There's a common pattern in IT. In many cases, it ultimately leads to a new buzzword. It's not complicated. In fact it's fairly obvious. But understanding what you can do with it can help immensely when it comes to pushing change in your organisation.
Agile, DevOps, Microservices, Containerization, whatever the next buzzword is - all of these "revolutions" are really a result of these three steps.
Let's look at a couple of examples to solidify what I'm talking about. I'm simplifying for the purposes of brevity, but consider Agile and Microservices:
- Awareness of slipping timelines, incorrect estimates, project failures.
- Acknowledgement that big, upfront plans never seem to go smoothly, no matter how long you spend on them or how many people are involved.

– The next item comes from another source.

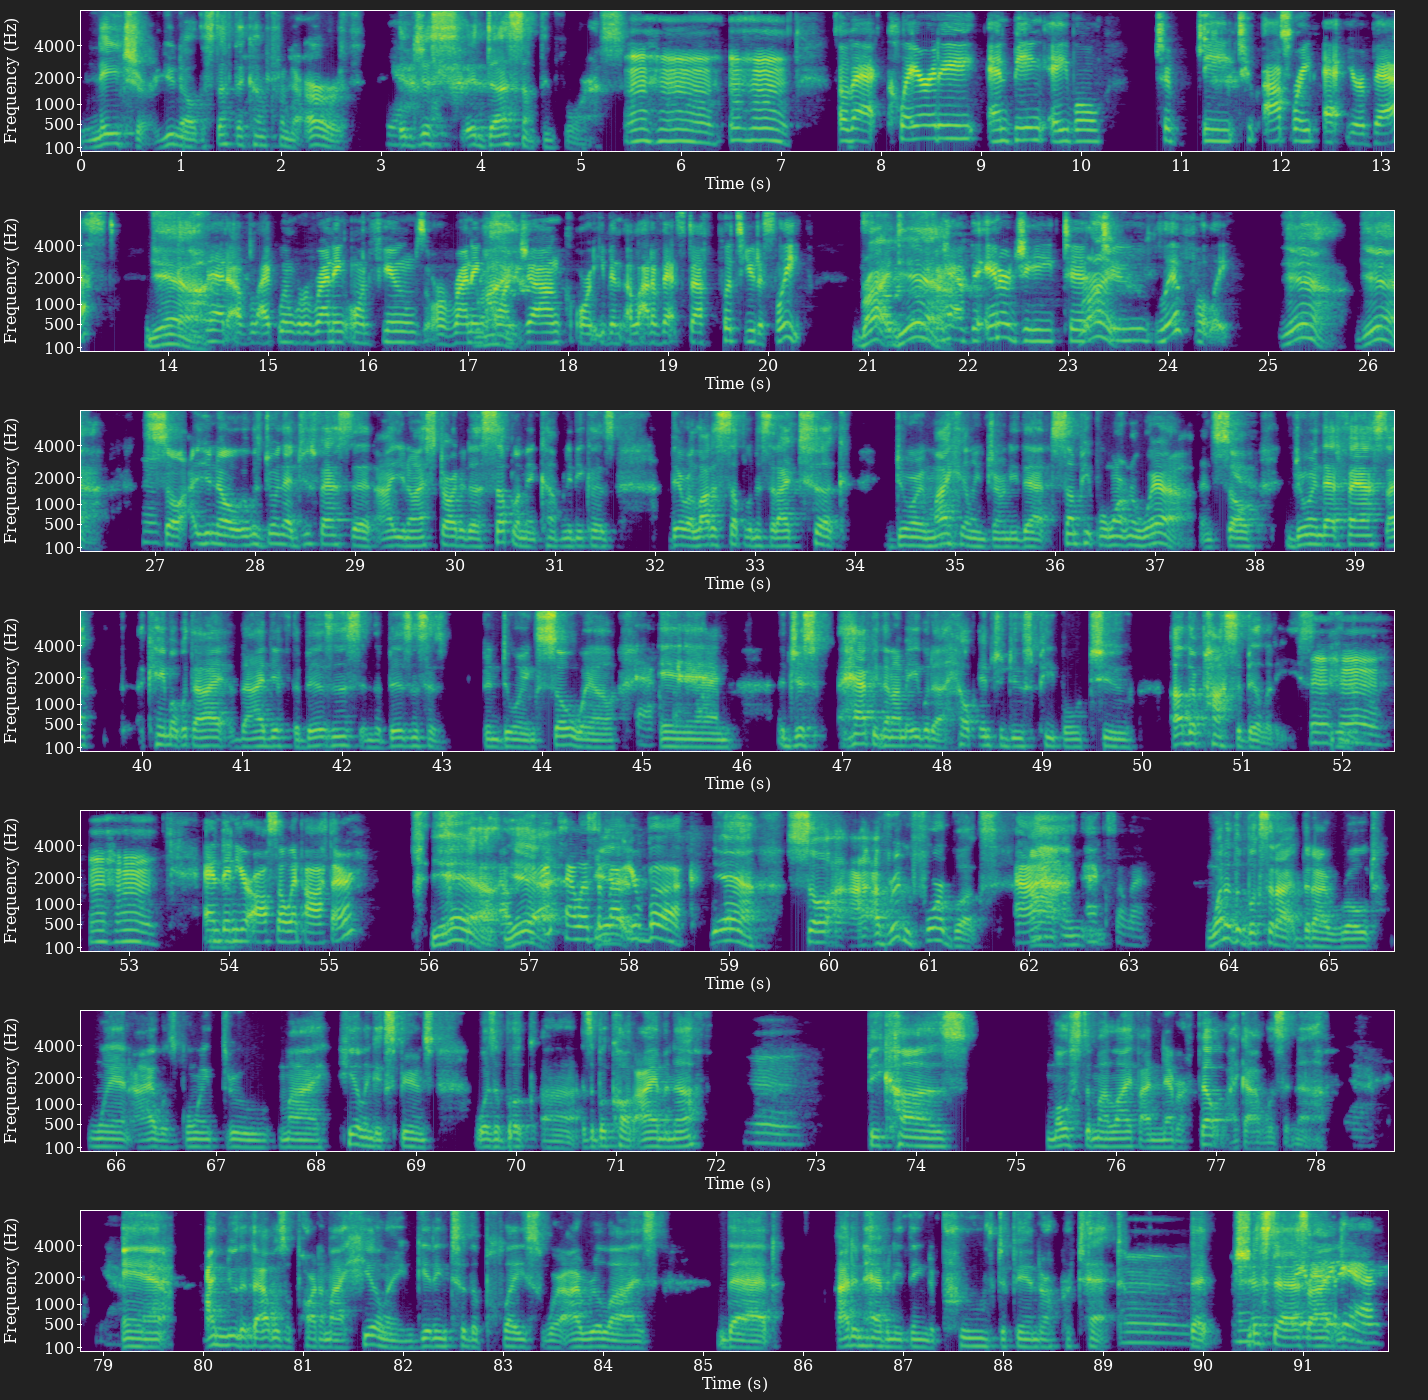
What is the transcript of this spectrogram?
nature, you know, the stuff that comes from the earth, yeah. it just it does something for us. Mm-hmm. Mm-hmm. So that clarity and being able to be to operate at your best. Yeah. Instead of like when we're running on fumes or running right. on junk or even a lot of that stuff puts you to sleep. Right. So yeah. To have the energy to right. to live fully. Yeah. Yeah. Mm-hmm. So you know, it was during that juice fast that I, you know, I started a supplement company because there were a lot of supplements that I took during my healing journey that some people weren't aware of. And so yeah. during that fast, I came up with the, the idea for the business, and the business has been doing so well. And just happy that I'm able to help introduce people to other possibilities. Mm-hmm. You know? mm-hmm. And then you're also an author. Yeah, okay, yeah. Tell us yeah. about your book. Yeah. So I, have written four books. Ah, uh, excellent one of the books that I that I wrote when I was going through my healing experience was a book uh, is a book called I Am Enough mm. Because most of my life I never felt like I was enough, yeah. Yeah. and I knew that that was a part of my healing, getting to the place where I realized that I didn't have anything to prove, defend, or protect. Mm. That mm. just as I again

Some things you just can't know until you start.
- Adjustment of how projects are run - you can't plan for the long term, so let's just plan a short distance ahead and iterate.
- Awareness that even small changes can be expensive in a monolithic architecture, and side-effects can be hard to predict.
- Acknowledgement that isolated and decoupled services can make change easier and more predictable.
- Adjustment of how software is put together - small, self-contained components that can be iterated on more quickly.
The same pattern can apply for DevOps:
- Awareness that software in prodduction is the aim, and that there are some obvious bottlenecks that slow things down.
- Acknowledgement that software should be able to help with this - most of what we do is able to be automated!
- Adjustment by removing the bottlenecks using software and scripts, adding surety through automated testing, and reducing the cycle time from idea to production.
So what can I do with this?
I've given a few talks lately on the challenges of implementing DevOps in an organisation where you have little to no control over how the business operates.
In particular, my "Doing DevOps as a Politically Powerless Developer" talk has resonated with a lot of people lately.
As a "politically powerless developer" in an organisation, it can be difficult to instigate change, even when you know it's the right thing to do. In short, you probably don't have the power to implement the Adjustment part of this pattern.
But you can definitely affect Awareness. It's easy - start measuring.
Measure how long it takes for a change you commit to make it to production. What happens in that time? Is there a lot of waiting?
Measure how long it takes for a user-reported issue to get to your backlog. Add some production monitoring, and measure how much time is saved by learning about issues first-hand. How much time did you save?
Measure the time it takes to write tests, and compare that to the time you take fixing bugs for code that doesn't have tests around it. Can you prove that writing tests is beneficial overall?
Once you have information, you can give it to your boss or pass it up the chain. You've already acknowledged there's a better way, so you'll be ready with solutions once management acknowledges there's a problem!
To really instigate change and adjust how your organisation delivers software, there needs to be an acknowledgement that there's a problem. That won't happen unless there's awareness.
If you're having trouble pushing change, focus on awareness first.